The internal negotiations over the lifting of the cap on University tuition fees among the coalition partners have been fascinating to watch.

Both David Cameron and Nick Clegg are natural “pullers” in the way they behave as negotiators. They are usually prepared to focus on the needs of the other side in order to get a deal done – listening, exploring, disclosing – that is how the coalition deal got done in the first place.

However, in this instance they have needed to “push” their MP’s in order to win the vote permitting a substantial increase in tuition fees. This has been less of a problem for David Cameron (only 6 Tory MP’s voted against the Government yesterday), but it has been a real headache for Nick Clegg, whose party had pledged not to increase tuition fees at the election, and he has had to work extremely hard to get enough of his MP’s to vote in favour of the proposal.

What “push” tactics has Clegg had to use in order to overcome a natural reluctance among Lib Dem MP’s to avoid being seen to renege on their promise to the electorate?

He has used deadline pressure, culminating in a make-or break vote in the Commons on Thursday. This kind of pressure can force people into making decisions they would rather not make.

He has also used “budget buster” tactics, making the argument that he really would love to accommodate his reluctant MP’s, but the public purse just won’t stretch to keeping the tuition fees cap in place. This kind of pressure tactic is very frequent in business deals – how often do you hear the phrase – “We’d love to accept your proposal but unfortunately we just can’t afford it”. In this case the claim has the added force of being true, as the country simply can’t afford to keep subsidising a student population which has more than doubled since the early 1980’s.

He has also, no doubt, used the prospect of a WATNA to try to drag recalcitrant MP’s back into line. A WATNA is a “Worst Alternative To A Negotiated Agreement”. In this case Nick Clegg will have been pointing to a worst alternative in which, if his proposal was not agreed, the Coalition could be fatally undermined, leading to the possibility of another election at a time when the Lib Dems are struggling in the Polls. For a lot of Lib Dem MP’s that will have been a worse prospect than voting in favour of the Government’s tuition fees proposal.

Finally, Nick Clegg has used one clever piece of “pull” behaviour – disclosing his own sadness and regret at having to go back on an election promise in light of an informed understanding of what the country can afford. This kind of admission is rare in politicians who normally go out of their way to mask or deny any U-turns. Sometimes such frank disclosures can have a very disarming effect in neutralising opposition to a deal.

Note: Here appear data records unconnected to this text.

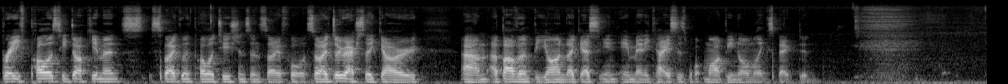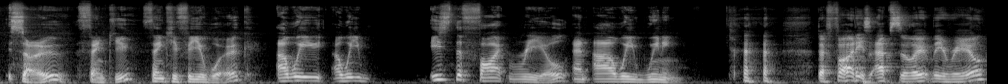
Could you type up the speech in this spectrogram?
brief policy documents, spoken with politicians, and so forth. So I do actually go um, above and beyond, I guess, in, in many cases, what might be normally expected. So, thank you, thank you for your work. Are we? Are we? Is the fight real, and are we winning? the fight is absolutely real.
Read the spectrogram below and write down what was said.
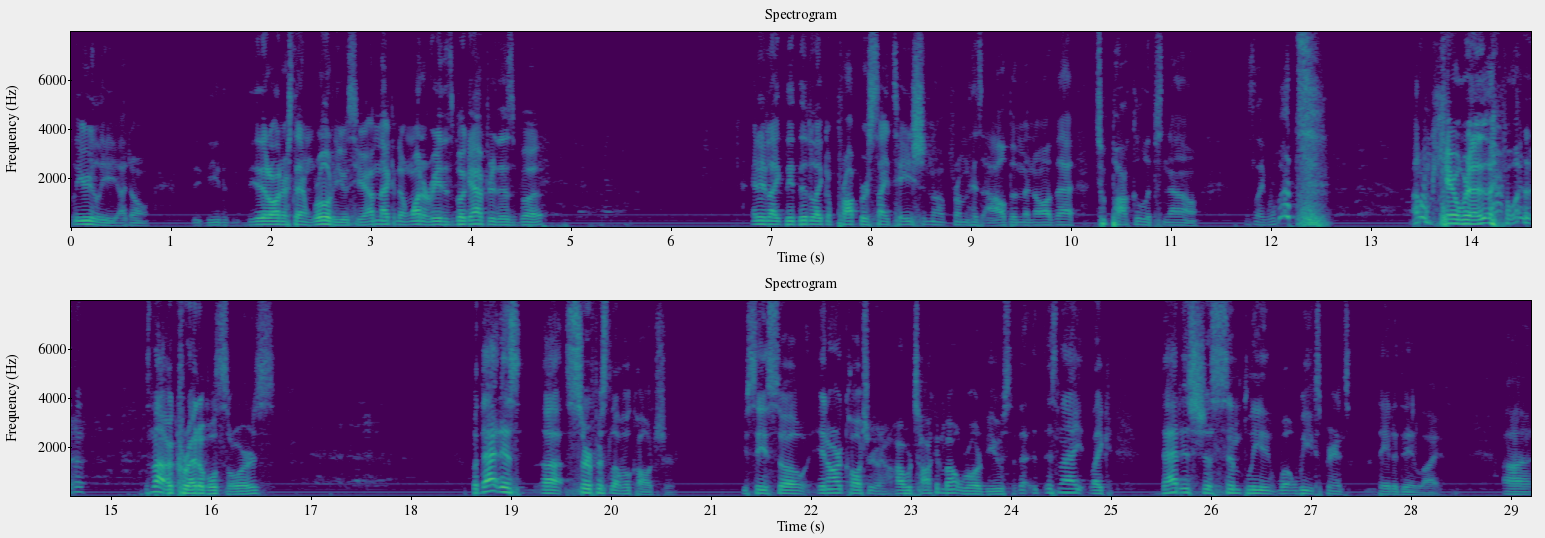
clearly, I don't, they, they don't understand worldviews here. I'm not going to want to read this book after this, but and it, like they did like a proper citation from his album and all that. 2Pacalypse Now. I was like, what? I don't care where. what? It's not a credible source. But that is uh, surface level culture. You see, so in our culture, how we're talking about worldviews, that, it's not like that is just simply what we experience day to day life. Uh,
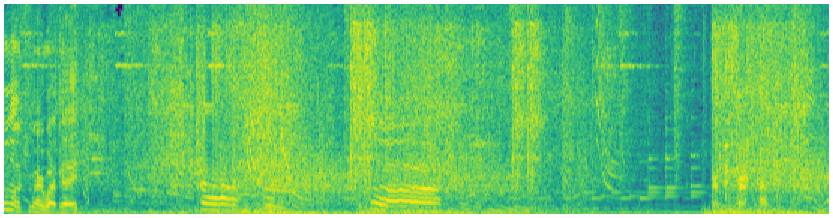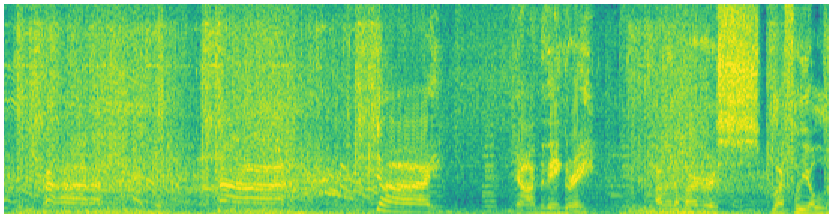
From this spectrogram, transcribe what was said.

All in all the mixture of push and pull behaviour has (just about) worked. The Government got its majority in Thursday’s vote, and no Lib Dem ministers voted against it. Just over half the Lib Dem MP’s either abstained or voted against it though, so its just as well Nick Clegg put in all that hard work…